I am going to stay in my lane here and not weigh in on a social science issue. But I will comment on this article, which I was alerted to here. This is from the Atlantic article:

When the ACLU report came out in 2017, Dyer told the Fresno Bee the findings of racial disparities were â€świthout meritâ€ť but also said that the disproportionate use of force corresponds with high crime populations. At the end of our conversation, Dyer pointed to a printout he brought with him, a list of the departmentâ€™s â€śmost wantedâ€ť people. â€śWe canâ€™t plug in a bunch of white guys,â€ť he said. â€śYou know whoâ€™s shooting black people? Black people. Itâ€™s black-on-black crime.â€ť

But so-called â€śblack-on-black crimeâ€ť as an explanation for heightened policing of black communities has been widely debunked. A recent study by the U.S. Department of Justice found that, overwhelmingly, violent crimes are committed by people who are the same race as their victims. â€śBlack-on-blackâ€ť crime rates, the study found, are comparable to â€śwhite-on-whiteâ€ť crime rates.

So, just what did that “recent study” find? I put a link to it, but basically, it said that most white crime victims were the victim of a white criminal and that most black victims were the victim of a black criminal. THAT is their “debunking”. That is a conditional probability: GIVEN that you were a crime victim to begin with, then the perpetrator was probably of the same race.

That says nothing about how likely a white or a black person was to be a crime victim to being with. From the blog post critiquing the Atlantic article:

What the rest of us mean by “black-on-black crime rate” is the overall rate at which blacks victimize others or the rate at which they are victimized themselvesâ€“â€“which, for homicide, has ranged from 6 to 8 times higher than for whites in recent decades. Homicide is the leading cause of death for black boys/men aged 15-19, 20-24, and 25-34, according to the CDC. That fact cannot be said about any other ethnicity/age combination. Blacks only make up 14% of the population. But about half of the murdered bodies that turn up in this country are black bodies (to use a phrase in vogue on the identitarian Left), year in and year out.

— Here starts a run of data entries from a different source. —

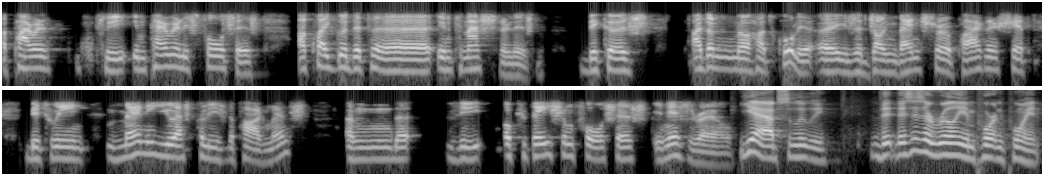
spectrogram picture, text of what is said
apparently, imperialist forces are quite good at uh, internationalism because I don't know how to call it, uh, is a joint venture, a partnership between many US police departments and the occupation forces in Israel. Yeah, absolutely. This is a really important point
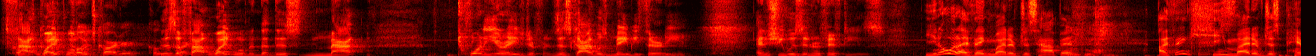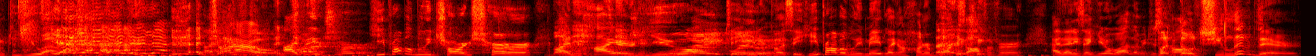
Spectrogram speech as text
fat Coach- white woman. Coach Carter. Coach this is a fat white woman that this Matt, twenty year age difference. This guy was maybe thirty, and she was in her fifties. You know what I think might have just happened? I think he might have just pimped you out. Yeah, yeah, And charged, How? And I charged think her. he probably charged her Money, and hired you Wait, to wait, eat her pussy. He probably made like a hundred bucks off of her, and then he's like, you know what? Let me just But call. no, she lived there.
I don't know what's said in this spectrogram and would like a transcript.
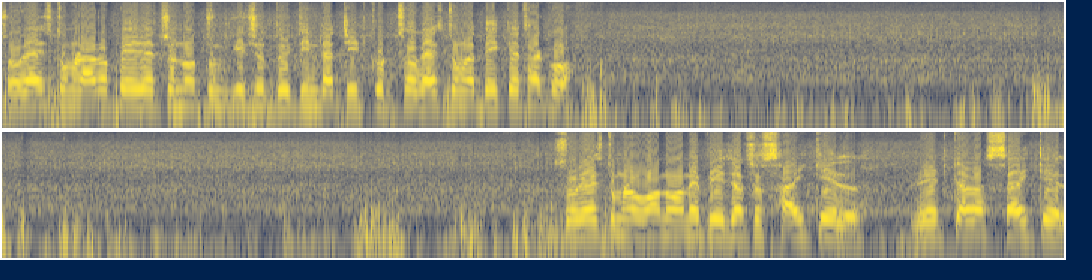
সো গাইজ তোমরা আরও পেয়ে যাচ্ছ নতুন কিছু, দুই তিনটা চিট করছ গাইজ তোমরা দেখতে থাকো। সো গাইজ তোমরা ওয়ান ওয়ানে পেয়ে যাচ্ছ cycle red colour cycle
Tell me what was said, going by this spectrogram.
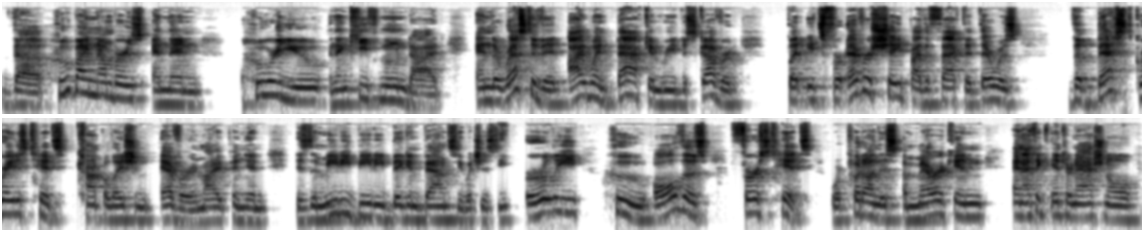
the Who by numbers, and then Who Are You, and then Keith Moon died, and the rest of it I went back and rediscovered. But it's forever shaped by the fact that there was the best greatest hits compilation ever, in my opinion, is the Meaty Beaty Big and Bouncy, which is the early Who. All those first hits were put on this American and I think international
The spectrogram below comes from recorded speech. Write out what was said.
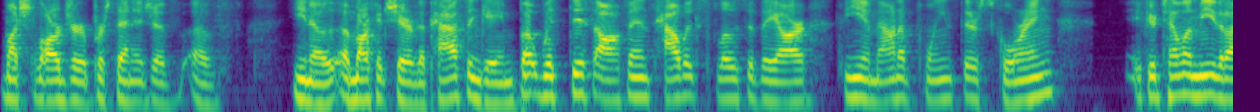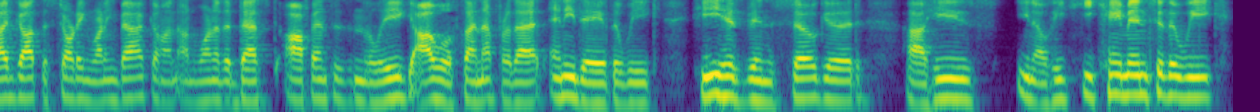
much larger percentage of of you know a market share of the passing game. But with this offense, how explosive they are, the amount of points they're scoring, if you're telling me that I've got the starting running back on, on one of the best offenses in the league, I will sign up for that any day of the week. He has been so good. Uh, he's, you know, he, he came into the week,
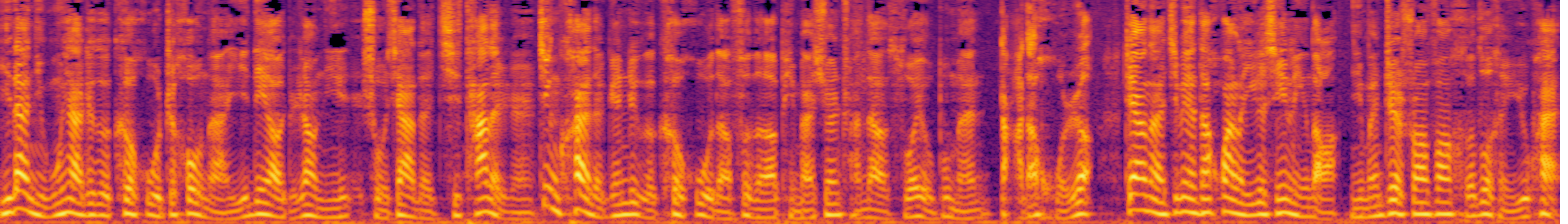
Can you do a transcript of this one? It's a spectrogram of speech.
一旦你攻下这个客户之后呢，一定要让你手下的其他的人尽快的跟这个客户的负责品牌宣传的所有部门打得火热。这样呢，即便他换了一个新领导，你们这双方合作很愉快，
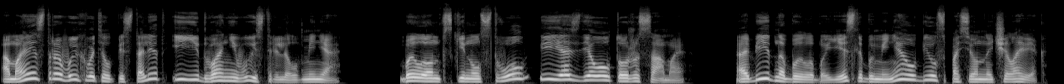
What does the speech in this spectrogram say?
а маэстро выхватил пистолет и едва не выстрелил в меня. Было он вскинул ствол, и я сделал то же самое. Обидно было бы, если бы меня убил спасенный человек.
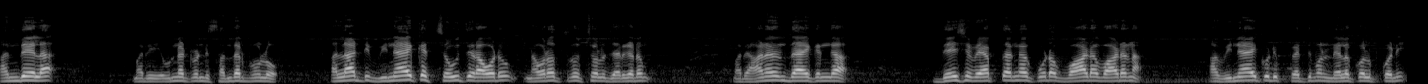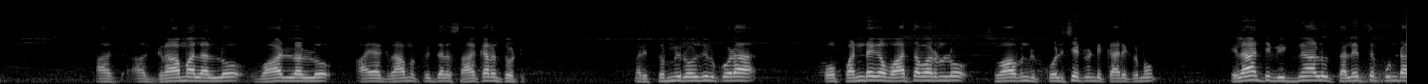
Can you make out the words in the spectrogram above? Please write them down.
అందేలా మరి ఉన్నటువంటి సందర్భంలో అలాంటి వినాయక చవితి రావడం నవరాత్రోత్సవాలు జరగడం మరి ఆనందదాయకంగా దేశవ్యాప్తంగా కూడా వాడ వాడన ఆ వినాయకుడి ప్రతిమను నెలకొల్పుకొని ఆ గ్రామాలలో వార్డులలో ఆయా గ్రామ పెద్దల సహకారంతో మరి తొమ్మిది రోజులు కూడా ఓ పండగ వాతావరణంలో స్వామిని కొలిచేటువంటి కార్యక్రమం. ఎలాంటి విఘ్నాలు తలెత్తకుండా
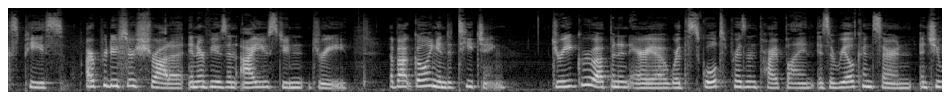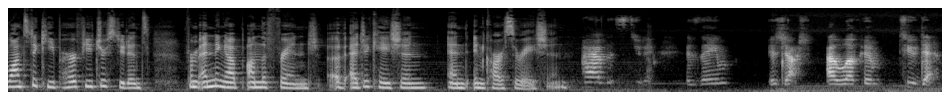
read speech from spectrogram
Next piece, our producer Shraddha interviews an IU student, Dree, about going into teaching. Dree grew up in an area where the school to prison pipeline is a real concern, and she wants to keep her future students from ending up on the fringe of education and incarceration. I have this student. His name is Josh. I love him to death.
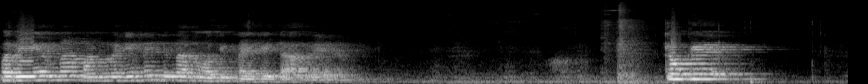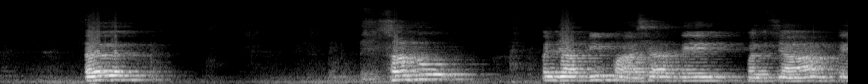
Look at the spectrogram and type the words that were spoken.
ਪ੍ਰੇਰਨਾ ਬਣ ਰਹੇ ਨੇ ਜਿਨ੍ਹਾਂ ਤੋਂ ਅਸੀਂ ਲੈ ਕੇ ਚੱਲ ਰਹੇ ਹਾਂ। ਕਿਉਂਕਿ ਸਾਨੂੰ ਪੰਜਾਬੀ ਭਾਸ਼ਾ ਦੇ ਪ੍ਰਚਾਰ ਤੇ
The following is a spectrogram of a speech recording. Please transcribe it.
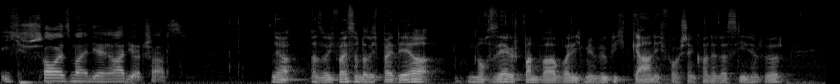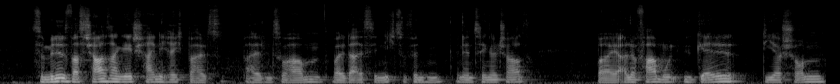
Ich schaue jetzt mal in die Radiocharts. Ja, also ich weiß noch, dass ich bei der noch sehr gespannt war, weil ich mir wirklich gar nicht vorstellen konnte, dass die ein Hit wird. Zumindest was Charts angeht, scheine ich recht behalten zu haben, weil da ist sie nicht zu finden in den Single-Charts. Bei Alle Farben und Ügel, die ja schon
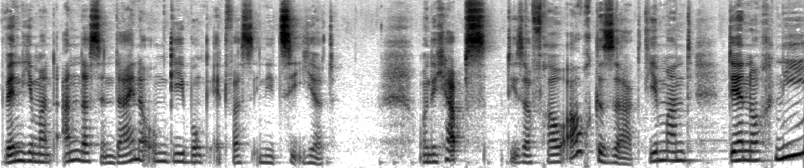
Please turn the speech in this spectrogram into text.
wenn jemand anders in deiner Umgebung etwas initiiert. Und ich habe es dieser Frau auch gesagt, jemand, der noch nie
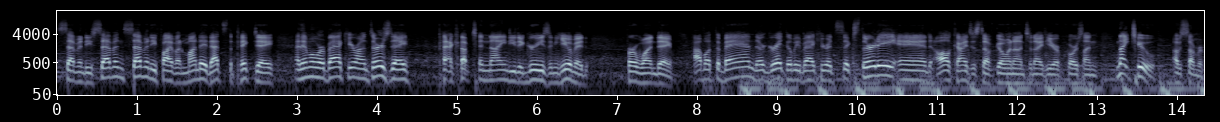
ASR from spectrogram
77, 75 on Monday. That's the pick day. And then when we're back here on Thursday, back up to 90 degrees and humid for one day. How about the band? They're great. They'll be back here at 6:30 and all kinds of stuff going on tonight here, of course, on night two of Summer.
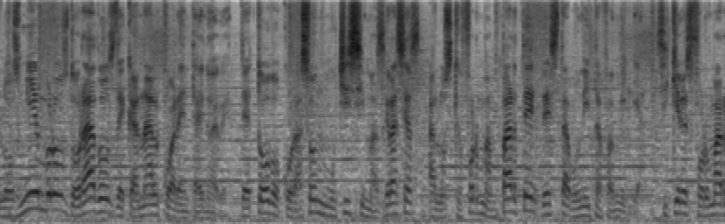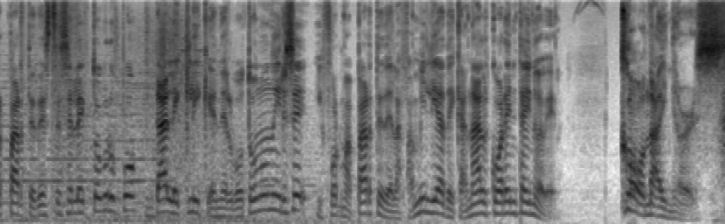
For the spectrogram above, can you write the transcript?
Los miembros dorados de Canal 49. De todo corazón, muchísimas gracias a los que forman parte de esta bonita familia. Si quieres formar parte de este selecto grupo, dale clic en el botón unirse y forma parte de la familia de Canal 49. ¡Go Niners!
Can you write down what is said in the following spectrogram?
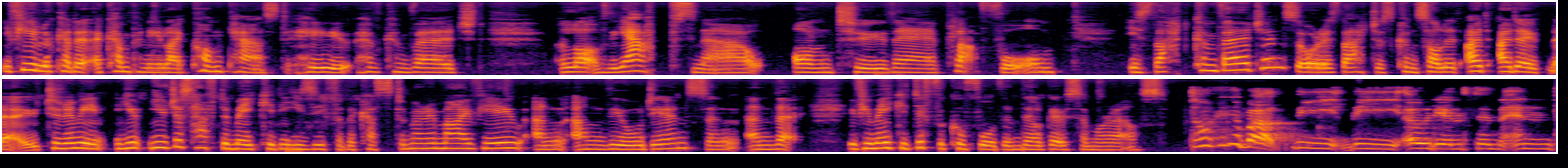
if you look at a, a company like Comcast, who have converged a lot of the apps now onto their platform. Is that convergence or is that just consolidate? I, I don't know. Do you know what I mean? You, you just have to make it easy for the customer, in my view, and, and the audience. And, and that if you make it difficult for them, they'll go somewhere else. Talking about the, the audience and, and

In short, blacks are far more often to be the crime victim too. Even the study that the Atlantic article linked to shows this.

Anyhow, that is a nice example of conditional probability.